Information »
*-*-*

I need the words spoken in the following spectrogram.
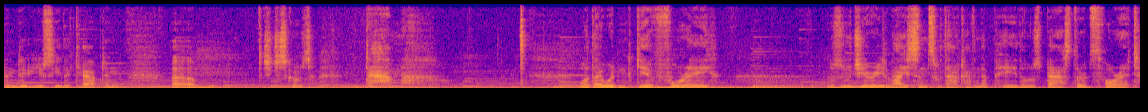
And you see the captain, um, she just goes, Damn. What I wouldn't give for a Zujiri license without having to pay those bastards for it.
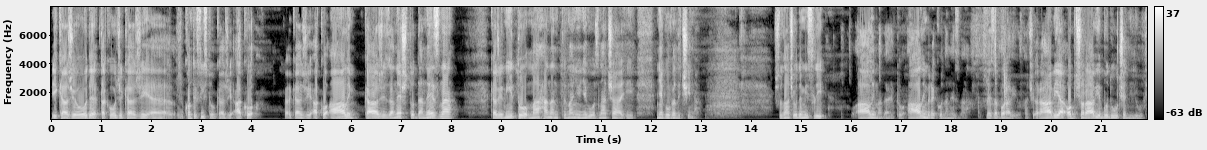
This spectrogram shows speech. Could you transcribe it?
I kaže ovdje, također kaže, e, u kontekstu isto kaže, ako, kaže, ako alim kaže za nešto da ne zna, kaže, nije to mahanan, te manjuje njegov značaj i njegov veličinu. Što znači, ovdje misli alima da je to. Alim rekao da ne zna, da je zaboravio. Znači, ravija, obično ravije budu učeni ljudi.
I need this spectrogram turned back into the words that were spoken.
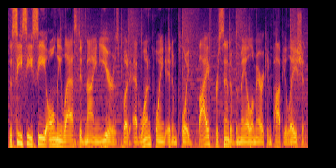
The CCC only lasted nine years, but at one point it employed 5% of the male American population.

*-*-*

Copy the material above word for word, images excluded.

Finished exercise »
I need the words spoken in the following spectrogram.
And you see the captain, um, she just goes, Damn. What I wouldn't give for a Zujiri license without having to pay those bastards for it.
This spectrogram shows speech. Could you transcribe it?
I kaže ovdje, također kaže, e, u kontekstu isto kaže, ako, kaže, ako alim kaže za nešto da ne zna, kaže, nije to mahanan, te manjuje njegov značaj i njegov veličinu. Što znači, ovdje misli alima da je to. Alim rekao da ne zna, da je zaboravio. Znači, ravija, obično ravije budu učeni ljudi.
I need this spectrogram turned back into the words that were spoken.
The CCC only lasted nine years, but at one point it employed 5% of the male American population.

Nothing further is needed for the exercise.